The coronavirus has been holding us in its grip for some time now. In addition to its impact on public health, the virus has a major impact on the global economy. Almost every company is affected by the coronavirus. One company has a large loss of turnover. The other sees its turnover increase. Overtime is worked to manage care and to meet changing consumer needs. Governments make arrangements to help companies and employees are also asked for leniency to prevent companies from collapsing. All in all, it is a strange time, and it is uncertain how long and to what extent this will last. How do you keep looking ahead, how do you keep a grip on your organization? Scenario Planning with Oracle PBC offers the solution.

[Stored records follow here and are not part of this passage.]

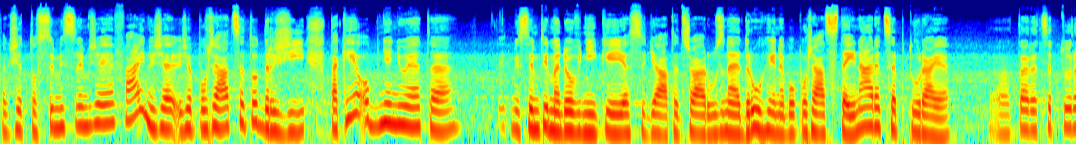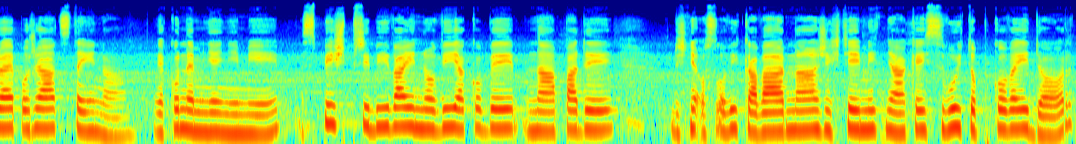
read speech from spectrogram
takže to si myslím, že je fajn, že, že pořád se to drží. Taky je obměňujete? Teď myslím ty medovníky, jestli děláte třeba různé druhy nebo pořád stejná receptura je? Eh, ta receptura je pořád stejná, jako neměním ji. Spíš přibývají nový jakoby nápady, když mě osloví kavárna, že chtějí mít nějaký svůj topkový dort,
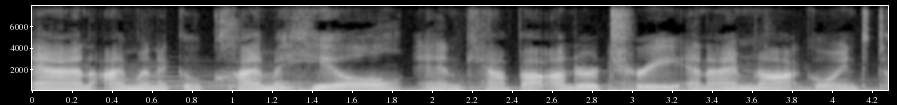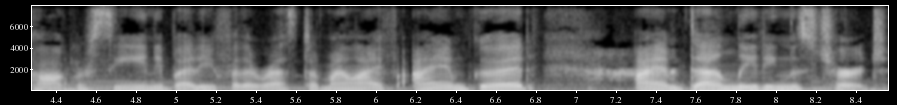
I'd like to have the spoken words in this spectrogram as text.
and I'm going to go climb a hill and camp out under a tree and I'm not going to talk or see anybody for the rest of my life. I am good. I am done leading this church.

Scenario planning with Oracle PBC: grip in an uncertain world
Does a forecast still make sense?
Some companies will wonder whether it is useful at all to make a forecast or to start on next year’s budget. This is because there is a lot of uncertainty. However, it is essential in this day and age, to focus on the future. Both in the short and long term. The budget and the first forecasts made up to and including February are probably no longer realistic. Therefore they have to be revised. Often the question is: How? Challenges here are, for example, the time it takes for the business to make a forecast/budget and what data should be used as a basis since the first half-year is not representative for the second half-year, let alone the next year.
Scenario Planning with Oracle PBC
For several clients using Oracle PBC, Planning and Budgeting Cloud Service, we have developed several functionalities on a concise term to deal with the above challenges. How can Scenario Planning with Oracle PBC support you with this? One example of the functionalities is a model that each business unit chooses its baseline. The baseline is the basis for the forecast/budget data). For example, last year’s actuals or for example 80% of the current year’s budget. It is also possible to set multiple scenarios against each other. For example a base scenario versus a “best case” or a “best case” versus a “worst-case”.
The power of “what if’’
To reduce the time required from the business to execute this scenario planning, it is desirable to be able to make adjustments at a higher level and work out “what if” scenarios. For example, what if the government decides to reimburse six months of wage costs. And what if this is extended to 9 months? What if purchasing prices skyrocket and what if this crisis persists for more than a year? With a few simple drivers, it is possible to plan at a high level and analyze the impact on both a high and low level. For example, on business unit/product/activity level.
Want to know more?
Would you like to know more or would you like to talk about the possibilities of scenario planning with Oracle PBC? Please take a look at our webinar Improve your forecasts with predictive planning. In 20 minutes, you can see how to make a forecast when circumstances demand it. Would you like to experience for yourself how Oracle PBC works? Please contact our Oracle experts and book a free demo!